=== Begin Enclosure ===

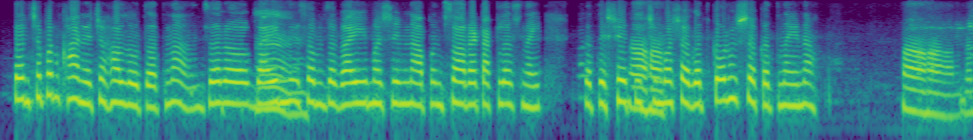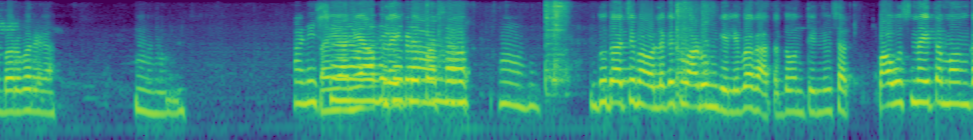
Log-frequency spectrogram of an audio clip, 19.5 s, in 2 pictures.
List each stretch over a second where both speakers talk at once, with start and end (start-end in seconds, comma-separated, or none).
12.9-14.2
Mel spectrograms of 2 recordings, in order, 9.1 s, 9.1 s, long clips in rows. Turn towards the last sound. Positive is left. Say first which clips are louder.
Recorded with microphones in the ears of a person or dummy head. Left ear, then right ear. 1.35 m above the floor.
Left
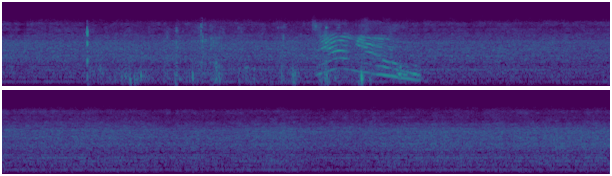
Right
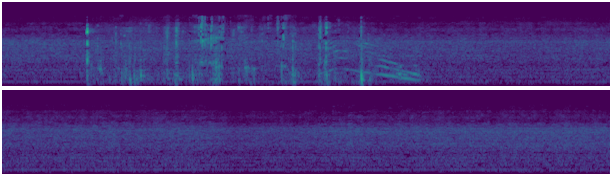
# left 6 dB
turn(degrees=75)  # may be behind; listen again after turning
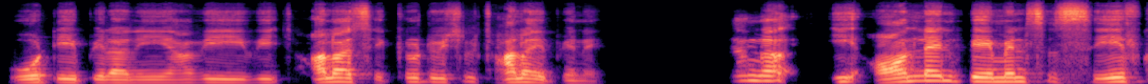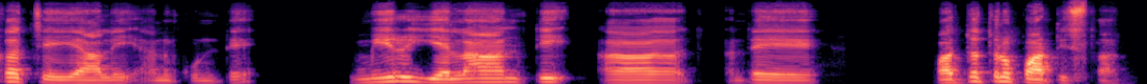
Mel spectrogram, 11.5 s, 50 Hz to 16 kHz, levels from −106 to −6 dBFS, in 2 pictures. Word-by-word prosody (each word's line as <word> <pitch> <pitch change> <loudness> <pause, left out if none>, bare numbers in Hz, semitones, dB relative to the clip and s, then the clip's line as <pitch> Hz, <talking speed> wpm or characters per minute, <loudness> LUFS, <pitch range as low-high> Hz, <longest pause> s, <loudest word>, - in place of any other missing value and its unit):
OTP 145 -1 -3
లని, 130 0 -4
అవి, 145 +1 -7
ఇవి 145 +2 -9
చాలా 170 - +5
సెక్యూరిటీ 170 -1 -9
విషయాలు 170 +3 -11
చాలా 155 - +6
అయిపోయినాయి. 110 -6 -11 0.6
నిజంగా, 210 0 +2 0.3
ఈ - - -1 0.2
ఆన్‌లైన్ 210 +4 +5
పేమెంట్స్ 175 0 +4 0.2
సేఫ్‌గా 175 +3 +1
చేయాలి 120 -2 -3
అనుకుంటే, 110 -3 -18 0.7
మీరు 185 +2 +2 0.2
ఎలాంటి 160 - 0 0.3
ఆహ్, 120 0 -1 0.3
అంటే 125 +3 -6 0.9
పద్ధతులు - - +1
పాటిస్తారు? - - +4
150 Hz, 115 wpm, -25 LUFS, 125-175 Hz, 0.9 s, చాలా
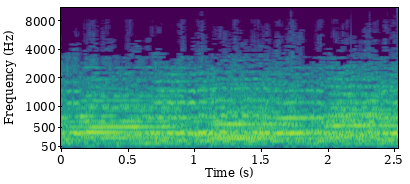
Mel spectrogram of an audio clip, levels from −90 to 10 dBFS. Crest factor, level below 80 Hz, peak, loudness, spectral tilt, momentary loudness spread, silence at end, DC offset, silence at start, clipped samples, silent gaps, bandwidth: 8 dB; -40 dBFS; 0 dBFS; -8 LUFS; -10.5 dB/octave; 2 LU; 0 s; under 0.1%; 0 s; under 0.1%; none; 4.2 kHz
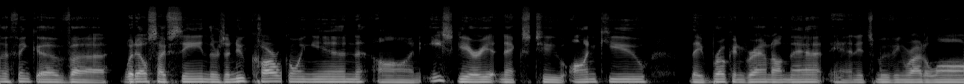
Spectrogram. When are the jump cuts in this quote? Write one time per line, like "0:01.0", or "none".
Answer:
0:01.1
0:02.8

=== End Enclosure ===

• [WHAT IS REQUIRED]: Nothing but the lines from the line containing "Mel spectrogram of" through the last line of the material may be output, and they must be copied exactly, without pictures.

• [RESULT]:
Mel spectrogram of an audio clip, levels from −90 to 10 dBFS. Crest factor, level below 80 Hz, peak, loudness, spectral tilt, momentary loudness spread, silence at end, DC offset, silence at start, clipped samples, silent gaps, bandwidth: 8 dB; -40 dBFS; 0 dBFS; -8 LUFS; -10.5 dB/octave; 2 LU; 0 s; under 0.1%; 0 s; under 0.1%; none; 4.2 kHz
Spectrogram. When are the jump cuts in this quote? Write one time per line, like "0:01.0", or "none".
Answer:
0:01.1
0:02.8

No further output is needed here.